St Vincent and the Grenadines is considering other options as the three wells dug on the slopes of the La Soufriere volcano as part of the geothermal energy project have failed to produce the required permeability.
Project Manager Ellsworth Dacon, speaking on the State-owned NBC Radio, said the Government is now in discussion with a company that has “a model like a radiator, like a motor car radiator” after the Iceland firm that owns the drilling rig has demobilised it and has begun shipping it to Spain for its next project.
“It’s like a closed loop and the more loops you have, the more energy you can get. They don’t want to see permeability. All they are interested in is hot rock. So they are happy not to have permeability and they are happy that the temperature is 250 degrees Celsius; so what you have is heat transfer. You have a closed loop, you have a benign transfer and you have a series of loops,” he added.
The wells have registered a temperature of 250 degrees Celsius, but the rocks do not have the level of porosity that would allow for converting that heat into electricity.
Dacon, however, said this requires horizontal drilling underground and is quite costly and that another company has a patent for “some optical-sensing device that can sense where the permeable areas would be.
“We have to work within the target prices. It makes no sense [to] say yes; we have a geothermal plant and we have signed a new deal with a new company and at the end of the day, it is not cheaper for Vincentians.”— Ellsworth Dacon, director of the Energy Unit, St Vincent and the Grenadines
“And they are bringing the capital. As developers, they have indicated to us that they have the capital to take it forward,” he said, noting that he believes a third company, which specialises in well stimulation, can stimulate the three wells “enough in a method that is safe to enhance and increase the flow of the fluid.
“We have to examine with the bank all the environmental concerns but, more importantly, the cost,” Dacon said, noting that all of the options come with a cost and the price would determine the Government’s financial decision.
“We have to work within the target prices. It makes no sense [to] say yes; we have a geothermal plant and we have signed a new deal with a new company and at the end of the day, it is not cheaper for Vincentians.
“So we have a particular financial model that we must work within and we have a target. So we have to look at capital assumptions with some contingencies and stipulate what are our conditions. And one of the conditions is for cheaper electricity to consumers,” Dacon said.

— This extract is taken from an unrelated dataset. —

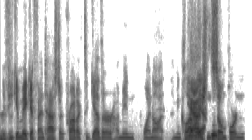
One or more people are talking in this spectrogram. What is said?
if Mhm. you can make a fantastic product together, I mean, why not? I mean, collaboration Yeah. is so important.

The Government has secured the US$92 million needed to finance the entire project, with a small portion of it coming from public funds and the remainder as grants.
Dacon said that he would not say that the money spent on the project was a waste of resources.

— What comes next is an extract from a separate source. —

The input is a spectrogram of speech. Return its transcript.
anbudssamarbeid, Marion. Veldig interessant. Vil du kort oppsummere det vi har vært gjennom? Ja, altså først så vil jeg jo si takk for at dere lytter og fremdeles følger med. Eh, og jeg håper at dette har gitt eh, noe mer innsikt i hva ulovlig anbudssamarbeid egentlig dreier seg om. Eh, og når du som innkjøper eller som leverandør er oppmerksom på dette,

“First of all, we did get grants and grants are usually paid by taxpayers somewhere. It may not be by Vincentians but they are some contributions, perhaps from taxpayers. So we have to be very responsible, even in the use of grants and I think we were.
“It’s a hypothesis. We did all the background checks, we did all the scientific work, we had a theory and we believed it to be here and we weren’t successful in finding the permeability. I have heard and I have seen a WhatsApp question about why did we go into the larger drilling of wells versus what you call slim hole drilling.”
Dacon noted that some individuals have said that the Government should have dug exploratory wells, also known as slim holes, but he said that a slim well is cheaper, requires a smaller crew and uses less cement.
“But it tells you, it gives you a temperature gradient. It does not [necessarily] intercept into a permeable zone. So if you went into test drilling or slim holes as it is suggested, all it would have indicated to us is that we had a temperature gradient.
“We were drilling into a very deep reservoir diagonally. And to access that permeable zone, we could not have done slim well drilling… It is not a case where we spent more than we needed to spend.”
He said a slim well would have cost two million US dollars while a permanent hole costs US$8 million dollars.
“But we just couldn’t access the permeable zone using the slim well,” he said, noting that the government would have had to mobilise a smaller slim well drill then demobilise it.
“So, at the end of the day, it would be more expensive to result in more or less the same,” he told radio listeners.